Keep in mind that all records submitted to eButterfly are plotted as exact points on the publicly-accessible eButterfly maps, unless you specifically ask for the data to be recorded as “sensitive” or “confidential.” This may be important if you are submitting records of endangered species or you are reporting data from areas for which there is no public access.
Do you have Ontario butterfly records that you could make available to the TEA? Over 500 people now contribute records to us annually, which we use to produce the Ontario Butterfly Atlas Online and an annual seasonal summary (Ontario Lepidoptera ) of records for each species for the just-completed year. The seasonal summary also serves as a forum for notes and articles on aspects of biology, distribution, behaviour, survey work, etc. Photographs are also welcome, especially of significant records. Submit your records, notes, articles and photographs to Ross Layberry(firstname.lastname@example.org), Jessica Linton (JessicaLinton86@gmail.com) or Colin Jones (email@example.com). We encourage people to submit records by December 31, but records for inclusion in the atlas database are welcome at any time -- data from years ago is valuable as well.
More information on the summary, how to submit records, and a downloadable records template can be found at this link or by contacting any of the people above.
Ontario records of odonata are also welcomed. We do not have an odonata atlas or a seasonal summary at the moment, but we like to get there. More information on how to submit records, and a downloadable records template, can be obtained from Colin Jones (firstname.lastname@example.org), 705-755-2166.
Raise or collect monarch butterflies or swallowtails? Anyone who is involved in these activities needs a permit. Contact us if you are a TEA member and want to be covered by the club's permit.
Ontario Lepidoptera 2015 appeared in print in April 2016: the latest of our butterfly summaries; moths are also included in this latest version in the form of a short report by Chris Schmitt of Agriculture Canada on notable observations.
Many older TEA publications are now available for free download on our publications page. This includes all back issues of our annual seasonal summary (Ontario Lepidoptera), other than the two most recent issues -- over 2,000 pages of observations spanning more than 35 years. Copies of our newsletter (Ontario Insects) from 1994 to 2014 are also available.
The Toronto Entomologists' Association (TEA) welcomes everyone who is interested in the insects of Ontario. We are an association of mostly amateur entomologists. Although our meetings are held in Toronto, we extend far beyond that in our field trips, our membership, and our seasonal summaries. Come to our meetings, join us on our field trips, purchase our publications, apply for the research grant, join us! The TEA is a registered charity and a non-profit educational and scientific organization formed to promote interest in insects, to encourage co-operation among amateur and professional entomologists, to educate and inform non-entomologists about insects, entomology and related fields, to aid in the preservation of insects and their habitats and to issue publications in support of these objectives.

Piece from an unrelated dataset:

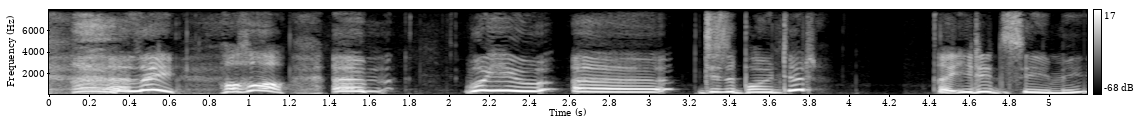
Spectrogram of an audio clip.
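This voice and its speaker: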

Anyone with an interest in insects is encouraged to join the Toronto Entomologists' Association. Please see our Membership Page for more details.
Did You Know?

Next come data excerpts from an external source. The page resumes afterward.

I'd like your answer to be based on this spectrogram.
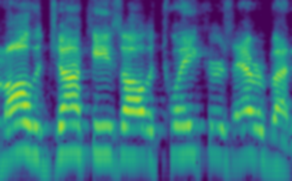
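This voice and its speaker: In a raised, projected voice, a man speaks at a high pitch with an animated, bright, sharp tone. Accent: American. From Oklahoma, Tulsa. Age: 50s. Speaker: pool player. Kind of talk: casual chat. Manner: animated storytelling.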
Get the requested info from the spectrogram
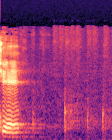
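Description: Marker pen writing on a whiteboard: faint short strokes and taps against the board, coming after a spoken word trails off at the start.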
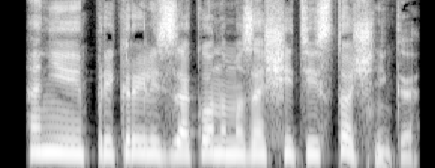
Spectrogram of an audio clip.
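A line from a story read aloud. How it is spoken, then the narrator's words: Irritated. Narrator (Russian): раздраженно сказала Голли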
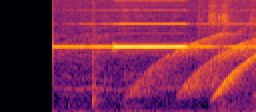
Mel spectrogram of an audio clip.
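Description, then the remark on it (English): A kitchen smoke detector's fire alarm blares a loud, piercing, unbroken high tone, and repeated rising whooping sweeps join in partway through. No one speaks. “sets off the fire alarm.”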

TEA member Don Davis holds the Guiness Record for documenting the "longest migration of a butterfly." A monarch he tagged and released at Presqu'ile Provincial Park near Brighton, Ontario in September 1986 was recovered alive the following April at Austin, Texas, having spent the winter in Mexico at the overwintering sites.
Stay in Touch!

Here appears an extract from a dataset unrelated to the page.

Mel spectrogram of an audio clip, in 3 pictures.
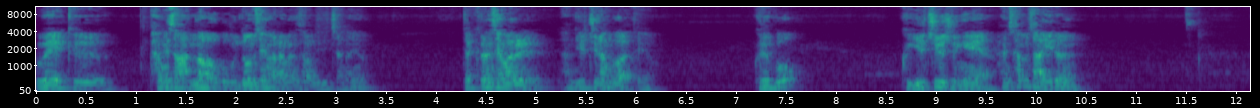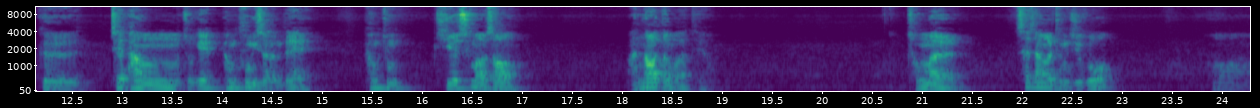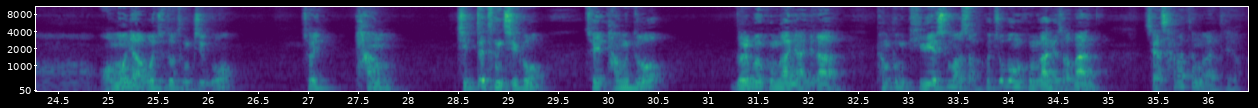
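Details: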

We can send you regular emails about coming activities -- join the list. You will be informed of meetings, insect counts, and field trips.